Other Sicilian versions are in Gonz., Nos. 48, 49. A Neapolitan is in Pent. V. 8; a Mantuan, in Fiabe Mant. No. 16; a Tuscan, in Archivio per le Trad. pop. I. p. 44, and one from the Abruzzi in Archivio, III. 546. The same story is in Grimm, Nos. 11 and 141. "The Little Brother and Sister" and "The Little Lamb and the Little Fish." See also Hahn, No. 1. The latter part of the story is connected with "False Bride." See note 21 of this chapter.
Dancing Water, the Singing Apple, and the Speaking Bird, The

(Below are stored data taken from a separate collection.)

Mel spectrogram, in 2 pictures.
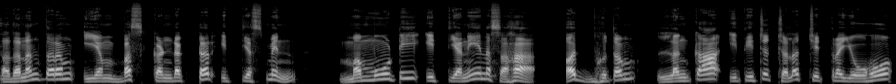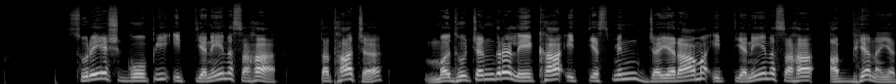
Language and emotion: Sanskrit, neutral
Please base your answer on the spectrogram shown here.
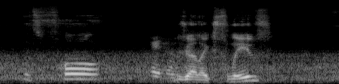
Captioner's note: radio chatter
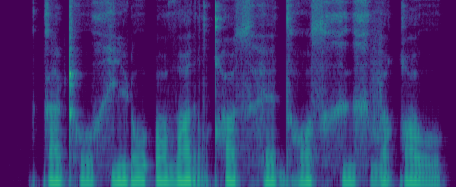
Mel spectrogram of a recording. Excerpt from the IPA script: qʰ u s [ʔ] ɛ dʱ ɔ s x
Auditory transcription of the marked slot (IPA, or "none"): h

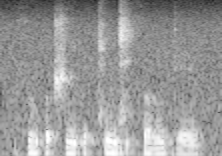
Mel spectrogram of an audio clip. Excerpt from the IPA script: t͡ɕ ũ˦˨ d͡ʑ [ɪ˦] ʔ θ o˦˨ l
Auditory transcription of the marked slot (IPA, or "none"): ɪ˦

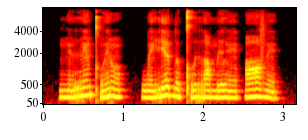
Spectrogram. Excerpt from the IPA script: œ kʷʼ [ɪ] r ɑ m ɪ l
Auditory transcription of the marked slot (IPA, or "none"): ɪ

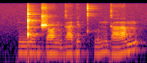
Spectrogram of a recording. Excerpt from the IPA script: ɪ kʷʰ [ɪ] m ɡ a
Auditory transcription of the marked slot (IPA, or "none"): ɪ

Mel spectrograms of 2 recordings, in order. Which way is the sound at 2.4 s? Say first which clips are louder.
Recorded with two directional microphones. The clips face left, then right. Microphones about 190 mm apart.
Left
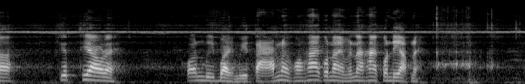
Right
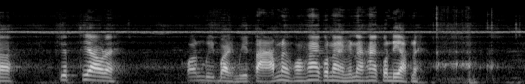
Even; 10° left (ahead or behind).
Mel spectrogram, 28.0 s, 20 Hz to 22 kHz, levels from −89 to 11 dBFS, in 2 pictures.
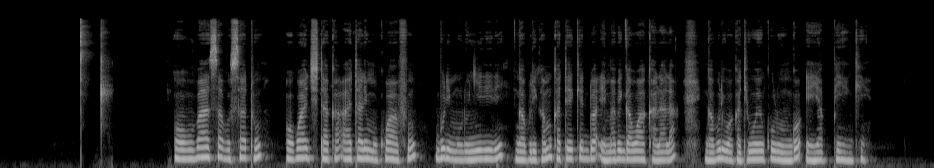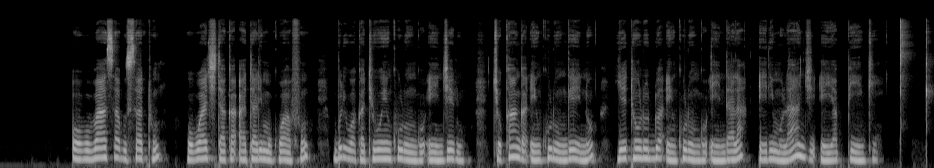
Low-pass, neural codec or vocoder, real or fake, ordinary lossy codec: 14.4 kHz; none; real; none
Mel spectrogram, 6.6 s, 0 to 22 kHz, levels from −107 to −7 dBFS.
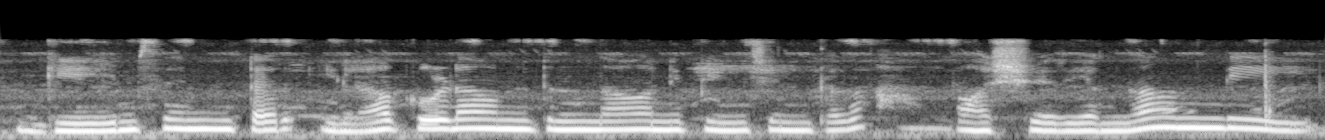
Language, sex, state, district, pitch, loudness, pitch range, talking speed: Telugu, female, Andhra Pradesh, Sri Satya Sai, 210 Hz, -13 LUFS, 195-230 Hz, 70 wpm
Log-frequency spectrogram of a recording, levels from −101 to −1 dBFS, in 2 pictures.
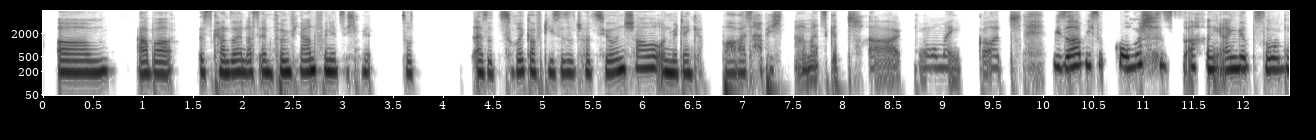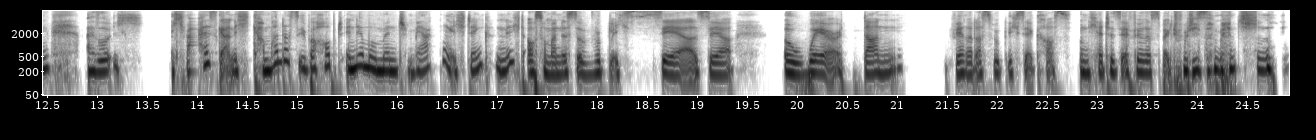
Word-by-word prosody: ähm, 195 +2 0 0.2
aber 185 +2 -3 0.2
es 200 -1 -1
kann 195 -3 0
sein, 195 +1 +1
dass 195 -1 -4
in 195 -1 +1
5 200 0 +2
Jahren 205 +2 +4
von 210 -1 +1
jetzt 205 +1 0
ich 195 - -16
mir 200 - -5 0.3
so 190 - -5 0.6
also, 195 -2 -3
zurück 200 +3 -5
auf 200 - -3
diese 195 -1 -5
Situation 195 +2 -1
schaue 250 +1 -2
und 200 -1 +3
mir 190 - +3
denke: 190 -2 -5 0.2
„Boah, 190 - -7
was 195 - -7
habe - - -12
ich - - -11
damals - - -8
getragen? - - -14
Oh 260 0 -14
mein 260 - -13 0.2
Gott, - - -14 0.5
wieso 260 -2 +1
habe 295 +2 +2
ich 290 - -2
so - - -7
komische 285 +3 0
Sachen 250 -4 -3
angezogen?“ 235 0 +1 0.4
Also, 205 0 +4
ich 265 - -11 0.3
ich - - -5
weiß 200 +12 0
gar - - -3
nicht, 205 0 -3
kann 215 - +6
man 340 - +5
das 380 -4 -1
überhaupt 245 +4 -2
in 240 -1 +9
dem 280 -1 +6
Moment 215 -4 +7
merken? 205 +7 -4
Ich 195 - -7
denke 240 +8 -2
nicht, 190 -3 +1
außer 190 0 +3
man 170 +1 0
ist 185 - -1
da 170 -1 -2
wirklich 185 -1 -3
sehr, 175 0 0
sehr, 170 -3 -1 0.5
aware, 185 0 +3 0.2
dann 190 +6 -1 0.5
wäre 180 -1 0
das 180 +1 -4
wirklich 185 0 -5
sehr - - -6
krass 200 +1 -7
und 195 - +3
ich 185 - -1
hätte 195 +2 +1
sehr - - -1
viel 200 - +1
Respekt 185 0 -3
für 215 - +5
diese 210 +2 +4
Menschen. 240 0 +3
200 Hz, 190 wpm, -22 LUFS, 190-235 Hz, 0.6 s, in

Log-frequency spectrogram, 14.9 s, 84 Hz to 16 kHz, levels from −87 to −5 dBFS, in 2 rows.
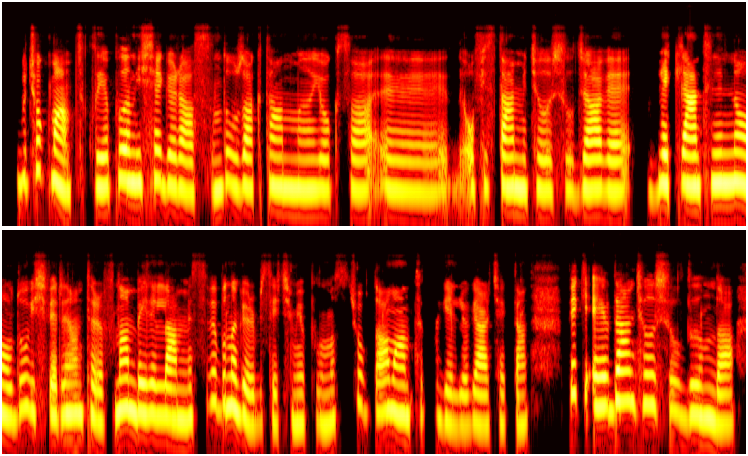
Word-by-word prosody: Bu 245 +2 -5
çok 295 +1 -3
mantıklı. 210 -2 +2
Yapılan 235 +4 +3
işe 240 +2 +1
göre 215 -2 +1
aslında 195 +3 -3
uzaktan 210 0 0
mı, 200 -1 0
yoksa, 200 0 -3
eee, 190 -2 -5
ofisten 210 0 +1
mi 205 -1 +1
çalışılacağı 200 0 0
ve 195 0 0 0.2
beklentinin 225 +3 +4
ne - - +5
olduğu 225 +2 +1
işverilen 220 0 0
tarafından 225 +3 +1
belirlenmesi 205 -1 +1
ve 285 -1 -5
buna 260 -1 +3
göre 190 -7 -1
bir 170 - -12
seçim 175 +1 -8
yapılması 175 +2 -8
çok 265 -6 -11
daha 235 - +2
mantıklı 215 -2 -2
geliyor 170 -2 -5
gerçekten. 170 -1 -3 0.4
Peki 350 -1 0
evden 270 +3 +5
çalışıldığında, 215 -9 -2
210 Hz, 140 wpm, -23 LUFS, 195-230 Hz, 0.4 s, ne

Italian Popular Tales
Crane, Thomas Frederick
Houghton Mifflin and Company
Year of Publication:
Country of Origin:
ATU 707: The Three Golden Children